The Chord of the 'Rings'
Shore's complete "Fellowship of the Ring" score was released last month in a deluxe four-disc set: three CDs containing all the music he wrote for the film's extended version, plus a DVD offering the score in Dolby Surround Sound. Speaking by telephone from his home north of New York City, Shore, 59, commented on his use of leitmotifs (recurring musical themes), which has led many to compare his "Ring" music to that of opera's most famous "Ring" composer, Richard Wagner.
"I'm actually more interested in Italian opera than in Wagner's work, though I do think it's wonderful," the soft-spoken composer said. "I wasn't purposely trying to make connections between us. But I think if you write 12 hours of music based on ring mythology in a mid-19th century style, there could well be similarities."
Nonetheless, the "Lord of the Rings" soundtracks have inspired the kind of painstaking study usually reserved for massive works like
Wagner's "Ring of the Niebelungs." The "Fellowship" boxed set includes a 45-page booklet by Film Score Monthly's Doug Adams, with musical examples and analysis keyed to specific tracks and time cues. (The "Two Towers" and "Return of the King" boxed sets are scheduled for release by early 2007.)
Keeping track of it all
Adams gives an example of the kinds of musical transformations that occur throughout Shore's three scores. "The first three notes of the Shire theme rise stepwise up a major scale to forever call the hobbits back to their verdant homeland, while the Ring's Seduction theme rises three steps up a minor scale to bend all races to its will." Shifting in rhythm and harmony, this motif also reappears in music evoking the fellowship that joins forces to destroy the ring, the elves' magical realm and other elements of Tolkien's mythology.

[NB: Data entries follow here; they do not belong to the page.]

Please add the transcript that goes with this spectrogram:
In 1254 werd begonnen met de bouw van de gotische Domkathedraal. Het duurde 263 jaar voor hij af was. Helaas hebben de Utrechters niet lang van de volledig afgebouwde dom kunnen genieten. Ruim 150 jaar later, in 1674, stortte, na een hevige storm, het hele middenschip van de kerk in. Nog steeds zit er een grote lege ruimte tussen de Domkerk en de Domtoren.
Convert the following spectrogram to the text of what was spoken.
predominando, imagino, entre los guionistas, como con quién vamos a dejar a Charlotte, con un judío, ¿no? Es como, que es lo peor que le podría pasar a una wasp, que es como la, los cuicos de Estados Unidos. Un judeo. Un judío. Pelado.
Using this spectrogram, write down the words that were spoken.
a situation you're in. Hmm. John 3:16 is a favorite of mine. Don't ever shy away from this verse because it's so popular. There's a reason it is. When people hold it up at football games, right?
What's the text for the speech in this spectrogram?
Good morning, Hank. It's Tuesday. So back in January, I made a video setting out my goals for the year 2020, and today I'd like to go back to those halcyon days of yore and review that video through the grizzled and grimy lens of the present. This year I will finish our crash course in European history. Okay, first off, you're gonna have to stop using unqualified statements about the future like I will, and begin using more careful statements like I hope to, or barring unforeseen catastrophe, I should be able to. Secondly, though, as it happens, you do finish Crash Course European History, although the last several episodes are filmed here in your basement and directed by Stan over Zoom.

Asked how he kept track of the more than 80 motifs that weave their way through the three scores, Shore laughed. "Just a good filing system! As I was writing the piece over close to four years, I would jot down the motifs and put them all in a folder." The real challenge, he said, came in depicting the many different cultures and immense time span of Tolkien's fantasy world.

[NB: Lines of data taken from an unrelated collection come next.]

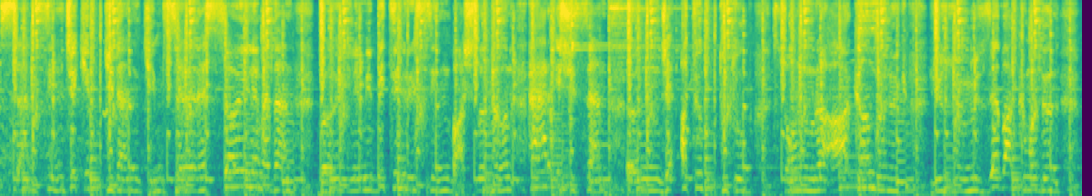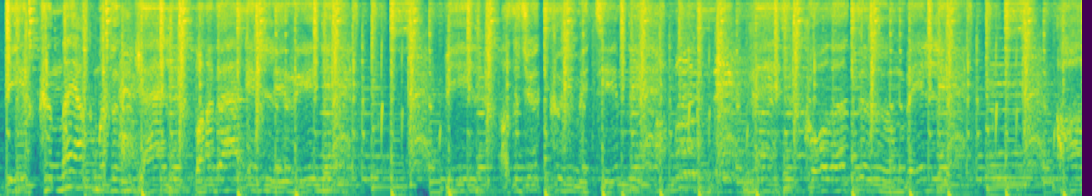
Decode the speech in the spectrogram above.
Sensin çekip giden kimselere söylemeden Böyle mi bitirirsin başladığın her işi sen sonra arkan dönük Yüzümüze bakmadın bir kına yakmadın. Gel bana ver ellerini Bil azıcık kıymetimi. Ne koladığım belli. Al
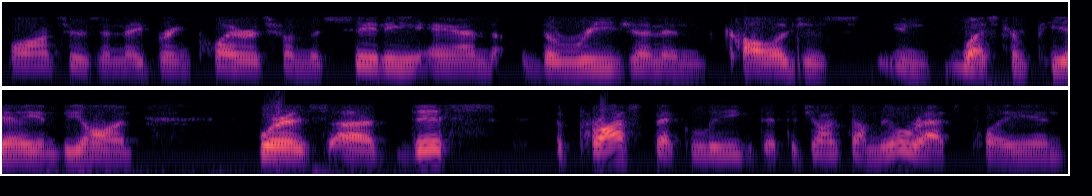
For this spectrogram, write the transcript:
sponsors, and they bring players from the city and the region and colleges in Western PA and beyond. Whereas uh, this, the Prospect League that the Johnstown Mill Rats play in,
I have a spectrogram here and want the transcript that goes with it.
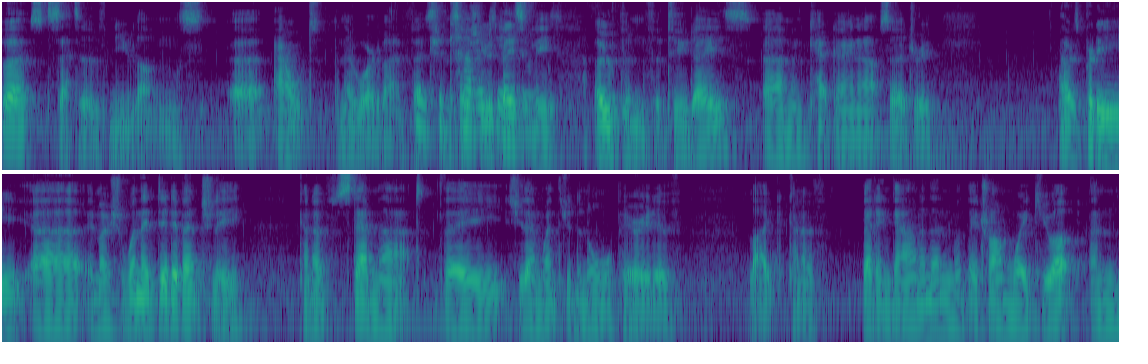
first set of new lungs uh, out, and they were worried about It was a infection. So she was basically open for two days um, and kept going in and out of surgery. It was pretty uh, emotional. When they did eventually kind of stem that, they she then went through the normal period of like kind of bedding down, and then they try and wake you up, and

"Tolkien created such a vast universe: Middle Earth of 5,000 years ago. I was trying to create a sense of history, to bring in Tolkien's languages with the chorus, to show the beginnings of culture, in a way. That's why voices are so important in the recording."